Derbyshire is crisscrossed with a network of pathways. It is a network that started in Neolithic times. Iron and bronze age man plus Roman invaders trekked these paths and generations continued to do so down through the ages. Many of these tracks became known as The Salters Way as they carved there way over moor, through forests and across rivers. For centuries Pack Horse convoys transport Salt (always a valuable commodity) from the Salt Mines and Quarries of Cheshire across the Pennines to all parts of the country, returning with merchandise for merchants in the north.
To-day these tracks are still well defined and no less important to many of us who love to trek across the countryside. Even so there was a time when these paths were in danger of being lost, not through neglect but by wealthy landowners acquiring large estates and then restricting access to the populace. But thanks to a network of determined individuals our right to roam was protected and footpaths preserved.
Salters Way, Goyt Valley
One such track is this one that crosses over the Derbyshire Moors across the Goyt Valley and on into Cheshire.
Following these tracks can still lead to interesting discoveries. Look at the picture above, the track heads up through the woodlands at the head of the valley and up over the hills beyond. Just as you leave the woodland and start on the last accent you will surprised when you stumble across this interesting little Chapel.
It is not really a Chapel as such but a Shrine to a very special Spanish lady, a Miss Delores. She was once the Companion to a Mrs Grimshawe and governess to her children. They lived in Errwood Hall which once stood deeper down in the valley, apart from a few foundations the Hall is no longer in existence.

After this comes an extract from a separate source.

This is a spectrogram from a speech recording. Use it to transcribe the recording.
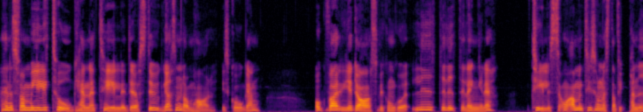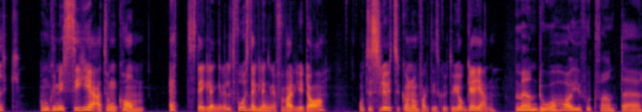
Hennes familj tog henne till deras stuga som de har i skogen. Och varje dag så fick hon gå lite, lite längre. Tills, ja, men tills hon nästan fick panik. Hon kunde ju se att hon kom ett steg längre eller två steg längre för varje dag. Och till slut så kunde hon faktiskt gå ut och jogga igen. Men då har ju fortfarande inte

In historical terms the Shrine is not that old, built in 1889 (or there abouts). But it is still well maintained. I have passed this way many times, over many years and in all seasons and with out fail the interior is swept clean, the little memorial within dressed with fresh (often wild) flowers…YET it is miles from anywhere so must have some very dedicated followers.
For any walker, hiking is to commune with nature, the landscape and the wildlife and all do take time to absorb the ambience….here at Errwood Chapel you can pass a few more moments in quiet contemplation.
If it had been built much earlier there is no doubting that it would have been of comfort to the weary ‘Salters’ as they carried their loads back and forth.